[Cllr Miles Parkinson OBE, Leader of Hyndburn Council]
Prudent management of finances is enabling Hyndburn Borough Council to ride out cost increases caused by global inflationary pressures in new budget proposal
Hyndburn Council are proposing to commit once again to a 0% council tax increase for 2023/4, helping to protect households during these difficult and uncertain times caused by the cost-of-living crisis. Hyndburn has been able to do this due to strong management of finances over the past two decades, with a further six-figure underspend forecast by the end of the financial year.
The budget proposals for 2023/2024 will go to full council for approval, which takes place on Thursday 23 February at 7pm inside the Council Chambers, Accrington Town Hall.
Cllr Miles Parkinson OBE, Leader of Hyndburn Council, said:
“This proposed budget for 23/24 illustrates the remarkable position we are in. Not only does it highlight the incoming millions we have secured, in excess of £50 million, it illustrates the success we have found with strong partnership working. Through working collaboratively with business leaders and the MP, combined with strong financial management over decades we have positioned Hyndburn well for the future.

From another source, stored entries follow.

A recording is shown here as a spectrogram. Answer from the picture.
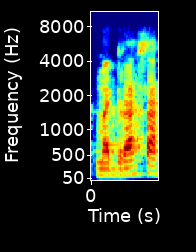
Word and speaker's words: Madrasah: Mi Madrasah Ibtidaiyah cuman bedanya dalam bahasa Arab nggak ada huruf ra adanya ro ya maka dibacanya kita Madrasah kan begitu ya Yang betul Madrasah seperti itu ya tadi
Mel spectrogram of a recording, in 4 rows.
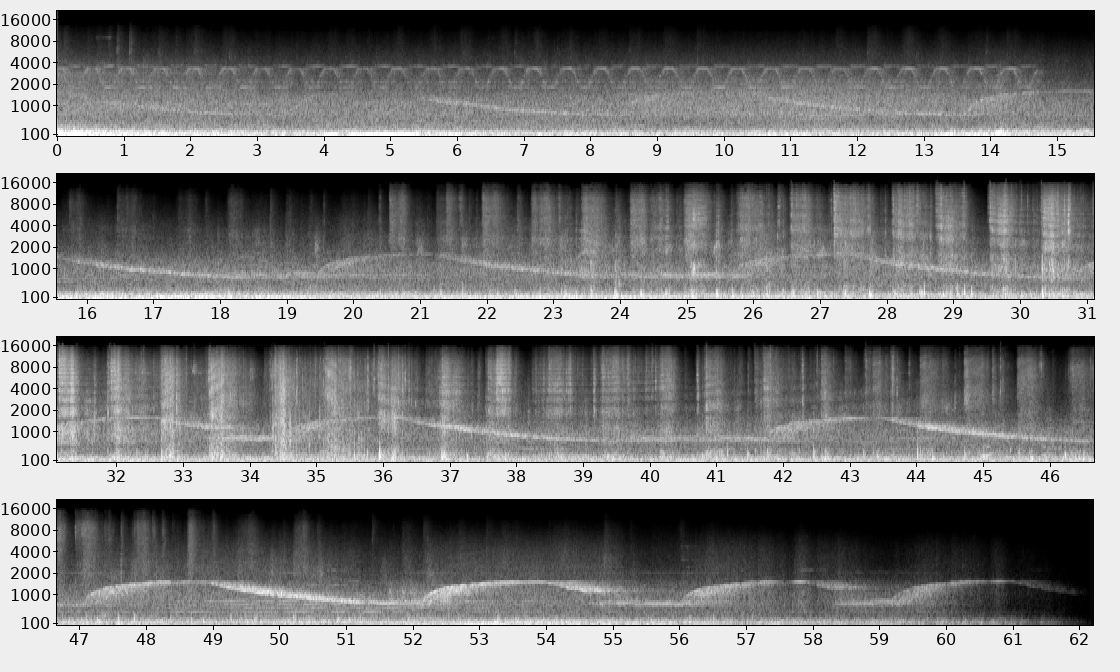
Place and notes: {
  "title": "Colorado Springs, CO, USA - Blizzard, Sirens & Footsteps",
  "date": "2015-11-27 12:50:00",
  "description": "Recorded with a pair of DPA 4060s and a Marantz PMD661.",
  "latitude": "38.86",
  "longitude": "-104.81",
  "altitude": "1865",
  "timezone": "America/Denver"
}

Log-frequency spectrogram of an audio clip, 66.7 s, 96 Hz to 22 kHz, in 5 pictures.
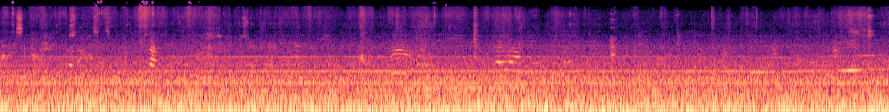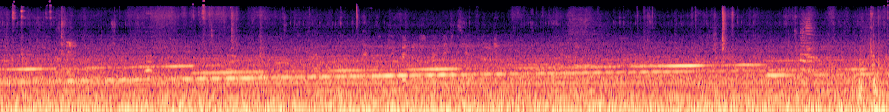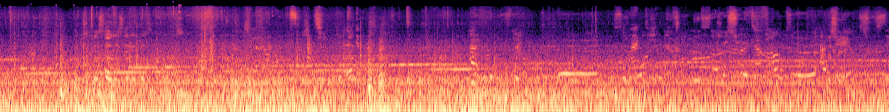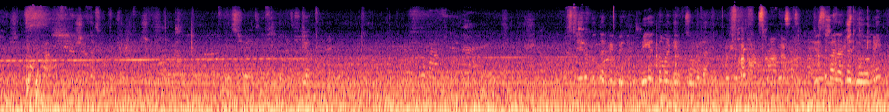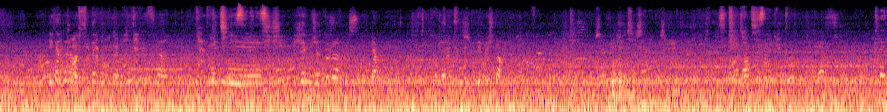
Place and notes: {
  "title": "Rouen, France - Rouen train",
  "date": "2016-07-23 14:59:00",
  "description": "Into the train from Rouen to Paris St-Lazare, the first minutes going out from Rouen.",
  "latitude": "49.45",
  "longitude": "1.10",
  "altitude": "38",
  "timezone": "Europe/Paris"
}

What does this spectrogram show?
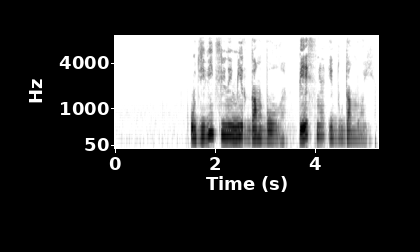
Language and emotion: Russian, neutral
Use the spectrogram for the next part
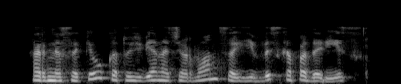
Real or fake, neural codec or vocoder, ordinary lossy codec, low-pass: fake; codec, 24 kHz, 6 kbps, HILCodec; MP3, 24 kbps; 7.2 kHz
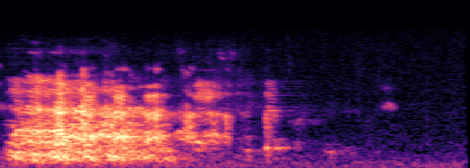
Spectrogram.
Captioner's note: laughing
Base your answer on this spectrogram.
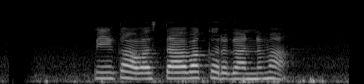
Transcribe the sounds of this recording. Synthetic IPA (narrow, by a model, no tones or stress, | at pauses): meːkəaʋast̪aːʋakːəɾəɡanːəʋaː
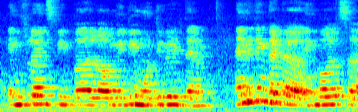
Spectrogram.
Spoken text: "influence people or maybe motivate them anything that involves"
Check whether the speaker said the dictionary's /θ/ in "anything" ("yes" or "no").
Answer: no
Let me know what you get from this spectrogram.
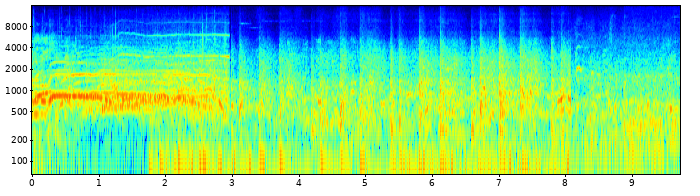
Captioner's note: crowd cheers; drums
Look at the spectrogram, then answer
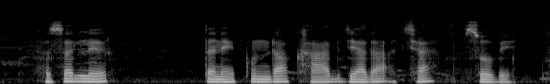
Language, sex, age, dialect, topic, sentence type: Magahi, male, 31-35, Northeastern/Surjapuri, agriculture, question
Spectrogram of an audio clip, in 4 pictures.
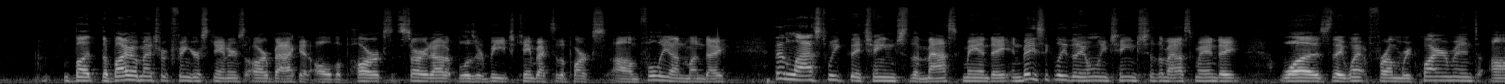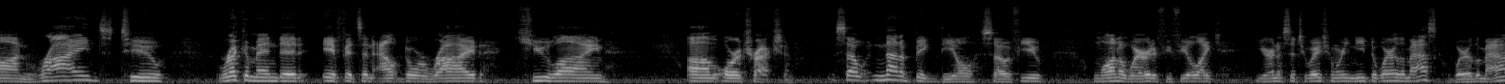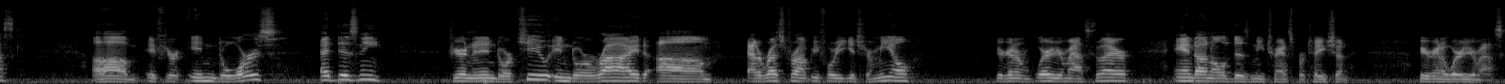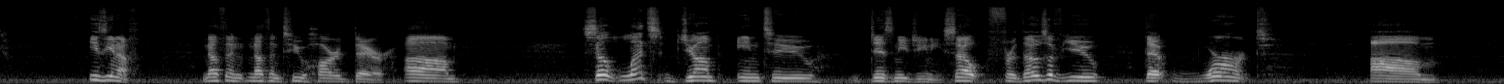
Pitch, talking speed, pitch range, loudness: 145 Hz, 155 wpm, 110-160 Hz, -31 LUFS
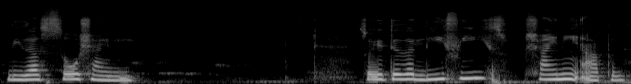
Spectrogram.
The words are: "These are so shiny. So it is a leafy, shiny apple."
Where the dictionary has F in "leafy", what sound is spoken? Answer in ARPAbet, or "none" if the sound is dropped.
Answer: F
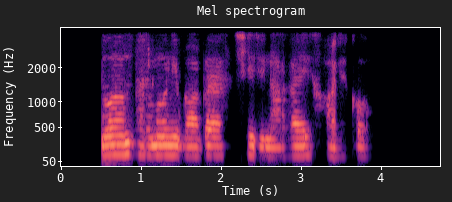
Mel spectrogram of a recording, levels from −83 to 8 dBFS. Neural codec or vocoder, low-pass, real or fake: codec, 44.1 kHz, 2.6 kbps, SNAC; 3.6 kHz; fake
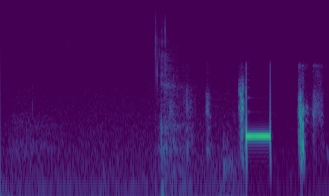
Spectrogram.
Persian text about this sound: بله تماسی شنونده ما قطع شد و میریم به تماس دیگه شنونده ما.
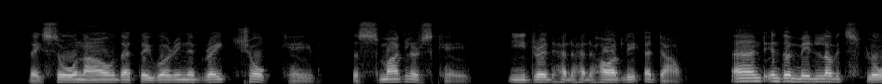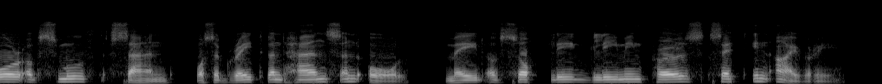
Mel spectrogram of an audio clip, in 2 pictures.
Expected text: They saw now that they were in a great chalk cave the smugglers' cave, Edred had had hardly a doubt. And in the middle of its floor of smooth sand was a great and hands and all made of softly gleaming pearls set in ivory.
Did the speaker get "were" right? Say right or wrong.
right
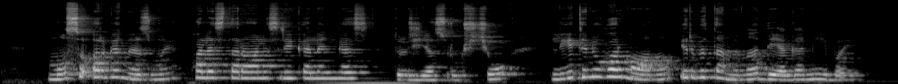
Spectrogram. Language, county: Lithuanian, Vilnius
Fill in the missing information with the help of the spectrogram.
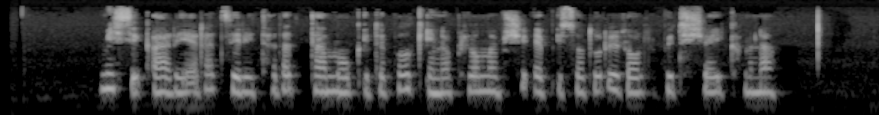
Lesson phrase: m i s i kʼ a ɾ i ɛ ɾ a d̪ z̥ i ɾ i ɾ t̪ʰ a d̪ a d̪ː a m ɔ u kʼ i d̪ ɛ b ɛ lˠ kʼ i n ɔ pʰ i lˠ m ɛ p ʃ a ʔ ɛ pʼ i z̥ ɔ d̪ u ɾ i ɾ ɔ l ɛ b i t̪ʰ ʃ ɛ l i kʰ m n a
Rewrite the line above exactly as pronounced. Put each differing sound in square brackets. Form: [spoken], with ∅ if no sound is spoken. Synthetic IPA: m i s i kʼ a ɾ i ɛ ɾ a d̪ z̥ i ɾ i [∅] t̪ʰ a d̪ a d̪ː a m ɔ u kʼ i d̪ ɛ b ɛ lˠ kʼ i n ɔ pʰ i lˠ m ɛ p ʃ [i] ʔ ɛ pʼ i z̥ ɔ d̪ u ɾ i ɾ ɔ l ɛ b i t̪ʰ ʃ ɛ [∅] i kʰ m n a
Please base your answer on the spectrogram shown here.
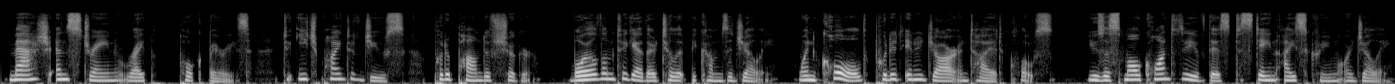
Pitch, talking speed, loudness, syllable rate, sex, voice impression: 190 Hz, 200 wpm, -20 LUFS, 5.2 syllables/s, female, very feminine, adult-like, slightly intellectual, calm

“This future growth and prosperity will transform Hyndburn and perfectly leads us on to celebrations for not only the King’s coronation this year, but Hyndburn’s golden celebrations the following year. In 2024 Hyndburn will be 50 years old and I am pleased to confirm will be starting those celebrations with an unprecedented amount of funding.”
The latest forecast revenue budget spend to the end of the financial year in March 2023 is £12.18m, compared to a budget of £12.33m.
Cllr Joyce Plummer, Portfolio Holder for Resources, said:
“We are delighted to be able to propose to freeze our portion of the council tax bill – a remarkable feat in the current climate. We are acutely aware that times are tough for many of our residents due to inflation and rocketing energy prices.”
Forecast savings on borrowing and leasing costs in the proposed budget have brought in £301,000, added to £200,000 of additional treasury investment income from utilising new investment funds and the rise in interest rates available. These have contributed to a predicted underspend for the year in excess of £0.5m for Non-Service items.
The Parks & Cemetery Service is forecasting an underspend of £114,000, due to additional income and staffing savings. Service expenditure on Leisure is also predicting an underspend of £125,000 through reduced management fees.
The Council is, however, facing a period of inflationary pressure, particularly in relation to energy and fuel costs. The national pay award for local government employees is also yet to be settled.
Cllr Parkinson OBE continued:
“We at Hyndburn continue to strive to keep household bills low thanks to sound management and leadership of the Council. We have delivered for our residents in hard times through Covid, and now are supporting them through the cost of living crisis.”